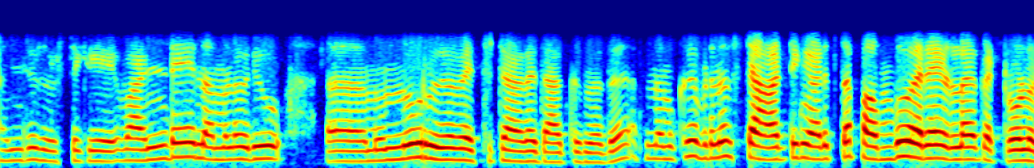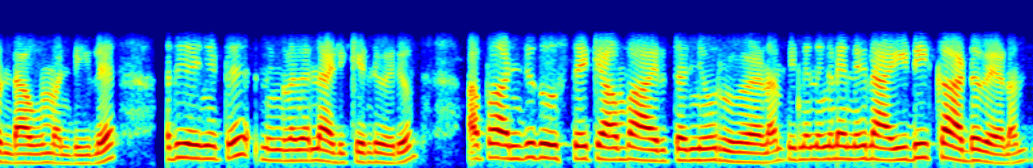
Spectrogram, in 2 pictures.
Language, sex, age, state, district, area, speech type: Malayalam, female, 45-60, Kerala, Wayanad, rural, conversation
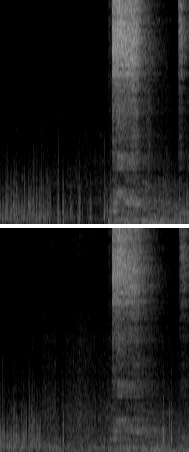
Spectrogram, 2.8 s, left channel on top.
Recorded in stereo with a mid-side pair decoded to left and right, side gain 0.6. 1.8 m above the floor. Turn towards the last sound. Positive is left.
turn(degrees=80)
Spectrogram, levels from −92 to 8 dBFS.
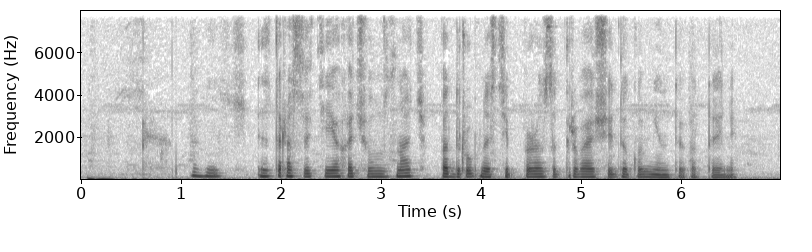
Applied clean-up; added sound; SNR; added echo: none; none; none; none.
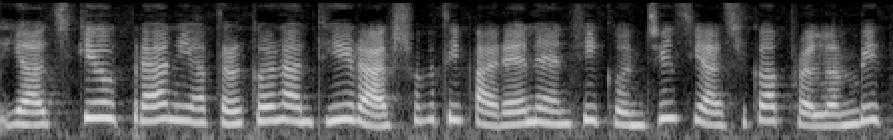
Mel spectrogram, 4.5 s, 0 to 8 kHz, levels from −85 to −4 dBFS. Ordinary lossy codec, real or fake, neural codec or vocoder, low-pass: none; fake; codec, 16 kHz, 1.1 kbps, Voila-Tokenizer; none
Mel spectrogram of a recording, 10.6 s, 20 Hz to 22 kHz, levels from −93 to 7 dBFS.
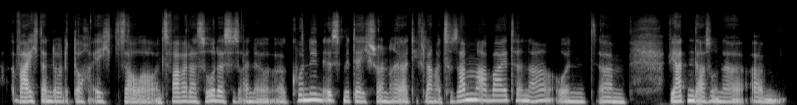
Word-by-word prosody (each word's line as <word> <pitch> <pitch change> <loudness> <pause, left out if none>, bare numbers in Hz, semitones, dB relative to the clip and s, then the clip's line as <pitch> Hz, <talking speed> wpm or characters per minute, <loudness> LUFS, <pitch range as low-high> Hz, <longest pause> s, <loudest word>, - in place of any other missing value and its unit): war 165 -5 +3
ich 175 -2 -1
dann 175 - +1
dort 175 0 -3
doch 165 - -3
echt 170 -9 -5
sauer. 75 -2 -2
Und 145 - -3
zwar 170 0 0
war 175 - 0
das 165 -4 -1
so, 180 +3 +1
dass 185 -6 +1
es 160 - -6
eine, 80 0 -3
äh, - - -14
Kundin 215 +1 +6
ist, 200 -1 -1
mit 175 -2 -2
der 175 -1 +1
ich 160 - -4
schon 165 -1 +2
relativ 165 0 -4
lange 160 -1 -3
zusammenarbeite, 200 +3 +2
ne? 195 +2 0
Und, 165 -4 -1 0.2
ähm, 160 -2 -1 0.6
wir - - +3
hatten 190 +2 +5
da 180 - +1
so 150 - -2
'ne, 80 -2 -1
ähm, 75 -3 -2
170 Hz, 190 wpm, -23 LUFS, 155-195 Hz, 0.6 s, Kundin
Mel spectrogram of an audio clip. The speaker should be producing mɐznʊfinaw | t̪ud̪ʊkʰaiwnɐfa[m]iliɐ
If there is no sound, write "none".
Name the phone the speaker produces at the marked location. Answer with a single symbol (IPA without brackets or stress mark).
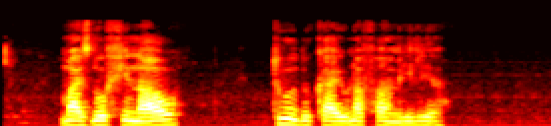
m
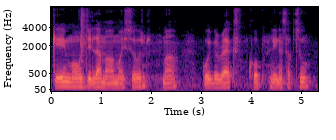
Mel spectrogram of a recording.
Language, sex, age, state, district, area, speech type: Nepali, male, 30-45, West Bengal, Darjeeling, rural, read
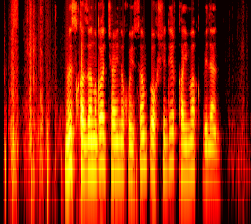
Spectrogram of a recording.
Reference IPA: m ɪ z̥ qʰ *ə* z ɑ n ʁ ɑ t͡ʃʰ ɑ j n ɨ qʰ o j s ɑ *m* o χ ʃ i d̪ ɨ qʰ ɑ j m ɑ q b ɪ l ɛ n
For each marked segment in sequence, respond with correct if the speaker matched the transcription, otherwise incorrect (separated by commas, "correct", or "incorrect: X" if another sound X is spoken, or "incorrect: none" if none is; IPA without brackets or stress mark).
incorrect: ɑ, correct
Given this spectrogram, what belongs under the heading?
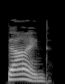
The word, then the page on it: dined: British English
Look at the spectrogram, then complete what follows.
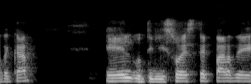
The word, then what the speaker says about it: Descartes: desarrolladas por pecar bueno se escribe descartes pero donde desarrolladas por de carl él utilizó este par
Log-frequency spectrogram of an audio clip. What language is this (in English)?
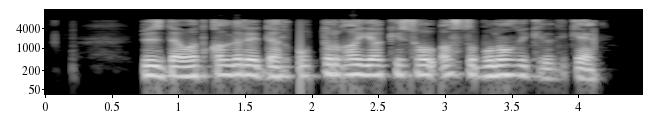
Uyghur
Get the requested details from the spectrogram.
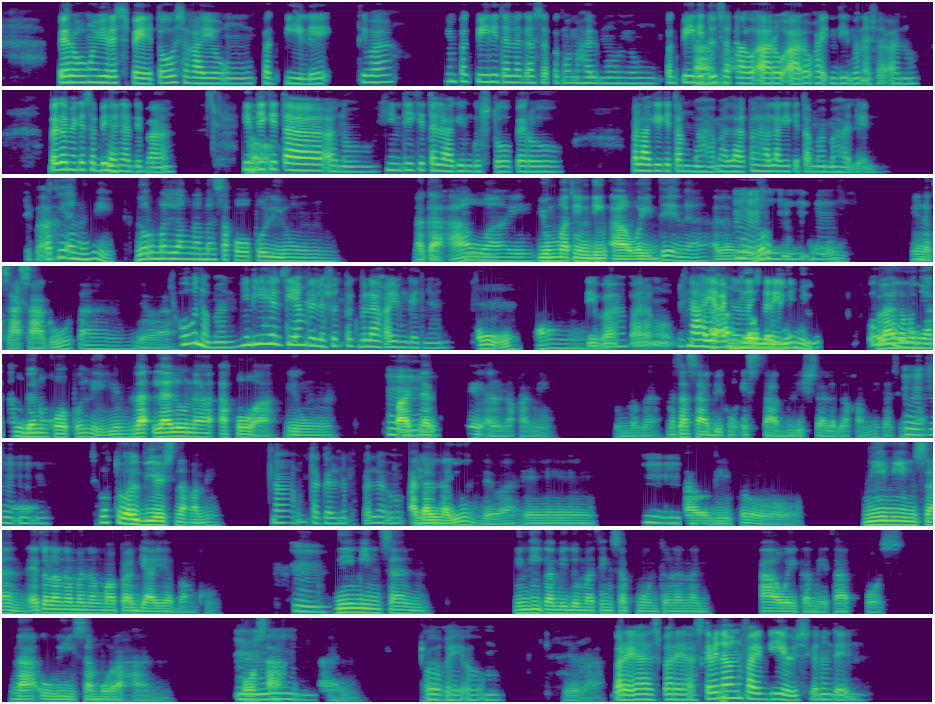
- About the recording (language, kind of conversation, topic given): Filipino, unstructured, Paano mo ipinapakita ang pagmamahal sa iyong kapareha?
- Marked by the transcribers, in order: other background noise; tapping; other noise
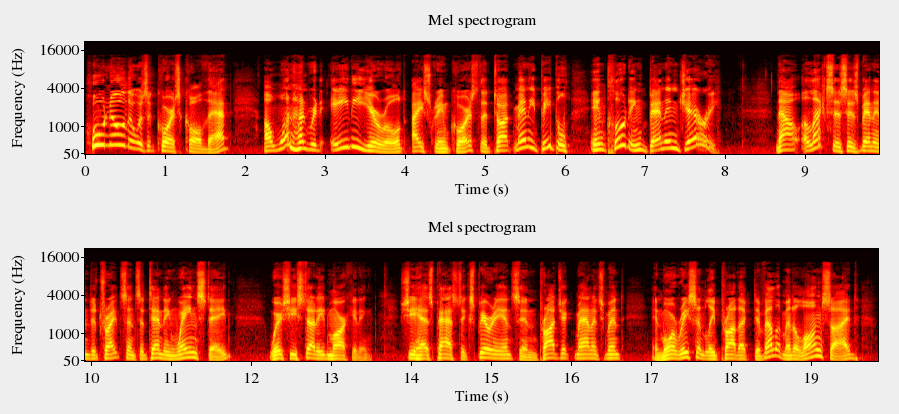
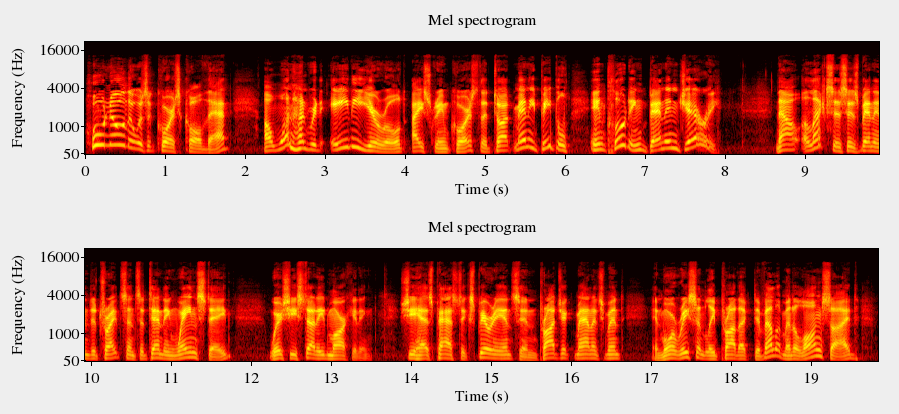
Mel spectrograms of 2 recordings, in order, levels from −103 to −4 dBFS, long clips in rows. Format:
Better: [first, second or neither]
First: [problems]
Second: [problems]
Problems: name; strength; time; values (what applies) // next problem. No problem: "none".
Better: first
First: none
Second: thin; very slightly; fading below 300 Hz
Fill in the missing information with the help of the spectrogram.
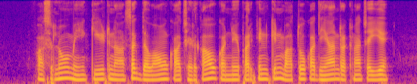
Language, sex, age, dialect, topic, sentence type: Hindi, male, 18-24, Garhwali, agriculture, question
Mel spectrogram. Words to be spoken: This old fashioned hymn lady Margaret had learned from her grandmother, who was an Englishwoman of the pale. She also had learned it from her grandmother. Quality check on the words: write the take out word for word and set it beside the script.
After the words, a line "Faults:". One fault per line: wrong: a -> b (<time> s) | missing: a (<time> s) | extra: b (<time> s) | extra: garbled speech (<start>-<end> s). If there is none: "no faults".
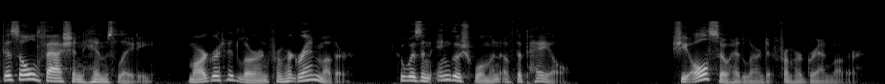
This old fashioned hymns lady Margaret had learned from her grandmother, who was an Englishwoman of the pale. She also had learned it from her grandmother.
Faults:
wrong: hymn -> hymns (0.8 s)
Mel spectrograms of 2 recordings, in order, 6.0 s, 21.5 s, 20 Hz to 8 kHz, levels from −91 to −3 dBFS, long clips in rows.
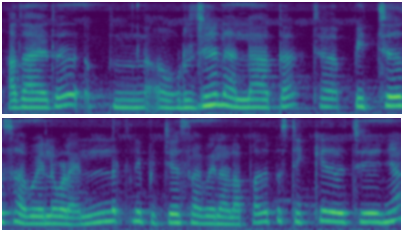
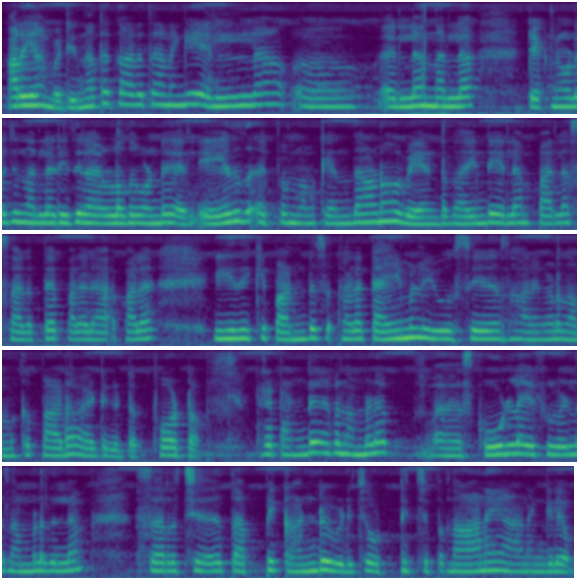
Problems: low volume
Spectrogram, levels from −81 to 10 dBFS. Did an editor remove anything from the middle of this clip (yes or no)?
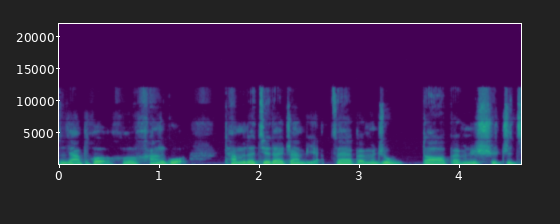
no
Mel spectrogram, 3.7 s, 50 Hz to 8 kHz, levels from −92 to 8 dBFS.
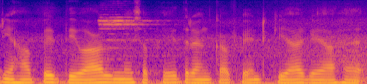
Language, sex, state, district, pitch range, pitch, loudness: Hindi, male, Jharkhand, Deoghar, 110-115 Hz, 110 Hz, -14 LUFS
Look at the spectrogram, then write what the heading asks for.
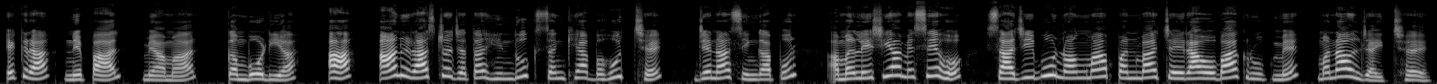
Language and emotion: Maithili, neutral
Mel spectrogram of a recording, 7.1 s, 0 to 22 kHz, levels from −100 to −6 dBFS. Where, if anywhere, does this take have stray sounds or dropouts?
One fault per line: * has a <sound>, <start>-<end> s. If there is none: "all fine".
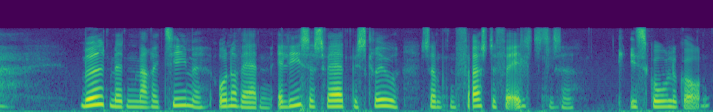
* has a dropout, 4.7-4.7 s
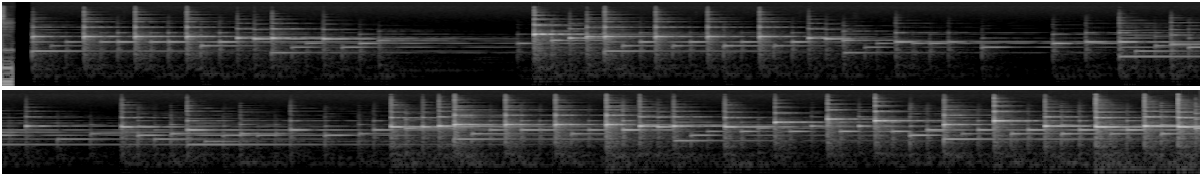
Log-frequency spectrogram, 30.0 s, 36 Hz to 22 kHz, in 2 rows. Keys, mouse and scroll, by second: 0.5 q, 14.5-16.7 typing, 25.0 f, 26.2 q.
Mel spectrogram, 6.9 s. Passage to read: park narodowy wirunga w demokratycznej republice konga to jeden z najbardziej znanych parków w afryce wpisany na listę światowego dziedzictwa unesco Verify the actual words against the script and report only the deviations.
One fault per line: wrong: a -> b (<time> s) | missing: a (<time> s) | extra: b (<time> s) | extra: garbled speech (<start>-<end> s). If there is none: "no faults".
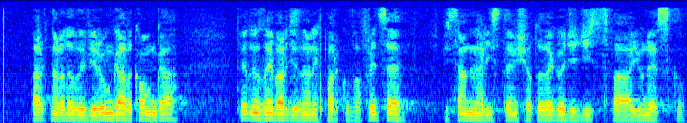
missing: demokratycznej republice (1.3 s)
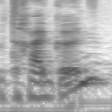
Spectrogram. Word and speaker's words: Dragon: et qui est surnommé Dragon ou Dragon. Et si je le prononce comme ça, c'est parce que c'est un Français.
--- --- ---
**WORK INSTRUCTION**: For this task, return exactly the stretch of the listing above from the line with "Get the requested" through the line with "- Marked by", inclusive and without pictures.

**THE COMPLETED TASK**:
Get the requested details from the spectrogram.
- About the recording (language, kind of conversation, topic given): Filipino, unstructured, Paano mo ipinapakita ang pagmamahal sa iyong kapareha?
- Marked by the transcribers, in order: other background noise; tapping; other noise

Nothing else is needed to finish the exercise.